Rachel Buchanan


This article, written by a historian descended from Māori (and Pākehā) early settlers in Wellington, has three purposes. It reinscribes some whānau (extended family) history, hapu (sub-tribe) and iwi (tribal) histories onto the sites that co-hosted the Contained Memory Conference 2010: Museum of New Zealand Te Papa Tongarewa and Massey University, Wellington. It then explores two possible approaches to the problem of reclaiming history or remaking memory on the 18 sites “handed back” to Wellington Māori in the recent settlement of a long-standing historical claim, against the Crown, for breaches of the Treaty of Waitangi. The first approach was to “re-touch” all the archival evidence generated about two of the “returned” sites—the harbour island, Matiu, and its small neighbour, Mokopuna, and the second was to visit the sites.
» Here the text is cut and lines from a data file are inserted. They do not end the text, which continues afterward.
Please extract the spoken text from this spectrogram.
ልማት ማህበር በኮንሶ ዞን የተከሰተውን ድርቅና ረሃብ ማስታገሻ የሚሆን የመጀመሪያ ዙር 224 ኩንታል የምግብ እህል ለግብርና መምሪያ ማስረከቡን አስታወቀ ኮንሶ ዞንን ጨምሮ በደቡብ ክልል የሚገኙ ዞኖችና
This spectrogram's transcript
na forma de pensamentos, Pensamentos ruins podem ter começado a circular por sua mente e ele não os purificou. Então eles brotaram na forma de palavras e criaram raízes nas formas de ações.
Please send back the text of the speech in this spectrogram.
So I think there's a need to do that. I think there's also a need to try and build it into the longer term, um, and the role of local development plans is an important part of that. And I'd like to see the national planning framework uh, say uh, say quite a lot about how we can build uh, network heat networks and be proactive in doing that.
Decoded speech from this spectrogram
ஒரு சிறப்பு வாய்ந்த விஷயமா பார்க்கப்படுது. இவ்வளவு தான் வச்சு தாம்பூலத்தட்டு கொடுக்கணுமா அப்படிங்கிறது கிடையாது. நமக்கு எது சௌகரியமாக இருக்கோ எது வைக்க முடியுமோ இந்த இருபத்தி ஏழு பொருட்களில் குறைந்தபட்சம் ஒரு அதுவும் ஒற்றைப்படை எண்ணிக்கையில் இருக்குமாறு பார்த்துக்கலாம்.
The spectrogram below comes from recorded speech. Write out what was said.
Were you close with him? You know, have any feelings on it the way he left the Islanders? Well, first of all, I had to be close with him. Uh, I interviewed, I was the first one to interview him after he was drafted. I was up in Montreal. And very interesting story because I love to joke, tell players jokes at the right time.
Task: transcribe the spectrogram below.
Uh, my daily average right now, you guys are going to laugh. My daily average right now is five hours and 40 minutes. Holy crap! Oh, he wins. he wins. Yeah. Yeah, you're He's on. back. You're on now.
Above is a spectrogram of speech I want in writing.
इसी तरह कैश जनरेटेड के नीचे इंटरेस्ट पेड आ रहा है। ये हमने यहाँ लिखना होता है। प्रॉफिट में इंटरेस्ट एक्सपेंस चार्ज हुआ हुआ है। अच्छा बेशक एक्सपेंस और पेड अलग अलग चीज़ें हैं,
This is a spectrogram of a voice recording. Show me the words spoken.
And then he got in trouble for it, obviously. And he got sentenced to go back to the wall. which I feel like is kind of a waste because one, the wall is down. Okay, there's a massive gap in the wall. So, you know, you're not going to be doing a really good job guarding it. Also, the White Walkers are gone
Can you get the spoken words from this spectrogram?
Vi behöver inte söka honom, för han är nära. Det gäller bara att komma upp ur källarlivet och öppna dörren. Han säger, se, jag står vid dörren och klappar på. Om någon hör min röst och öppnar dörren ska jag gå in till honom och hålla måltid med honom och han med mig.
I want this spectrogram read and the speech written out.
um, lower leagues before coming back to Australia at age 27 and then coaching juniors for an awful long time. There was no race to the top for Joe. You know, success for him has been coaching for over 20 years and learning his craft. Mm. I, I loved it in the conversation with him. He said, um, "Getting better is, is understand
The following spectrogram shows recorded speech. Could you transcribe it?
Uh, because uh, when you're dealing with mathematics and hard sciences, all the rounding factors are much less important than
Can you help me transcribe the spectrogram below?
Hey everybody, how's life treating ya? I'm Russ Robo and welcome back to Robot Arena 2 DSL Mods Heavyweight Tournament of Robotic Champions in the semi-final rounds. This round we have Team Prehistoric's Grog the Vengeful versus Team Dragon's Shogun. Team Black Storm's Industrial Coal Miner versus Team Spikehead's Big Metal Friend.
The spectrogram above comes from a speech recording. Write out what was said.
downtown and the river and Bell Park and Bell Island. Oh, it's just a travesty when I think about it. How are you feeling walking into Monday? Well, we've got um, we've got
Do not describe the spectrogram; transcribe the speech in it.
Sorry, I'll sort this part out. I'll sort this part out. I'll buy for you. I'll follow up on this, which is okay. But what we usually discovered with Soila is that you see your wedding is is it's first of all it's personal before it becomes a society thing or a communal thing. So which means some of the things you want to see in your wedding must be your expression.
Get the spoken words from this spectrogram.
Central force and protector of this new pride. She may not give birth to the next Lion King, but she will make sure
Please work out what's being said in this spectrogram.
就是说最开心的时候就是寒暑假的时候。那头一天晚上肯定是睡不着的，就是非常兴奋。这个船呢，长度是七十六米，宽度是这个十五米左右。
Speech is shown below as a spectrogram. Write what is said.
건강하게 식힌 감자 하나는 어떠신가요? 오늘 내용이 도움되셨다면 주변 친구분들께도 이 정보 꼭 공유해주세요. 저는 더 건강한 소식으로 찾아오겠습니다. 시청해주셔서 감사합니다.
These visits were a way of constructing whānau memory from the ground up. Through them, I have learned to cherish these disparate and frequently abject places, our ragged little spoils of “settlement”.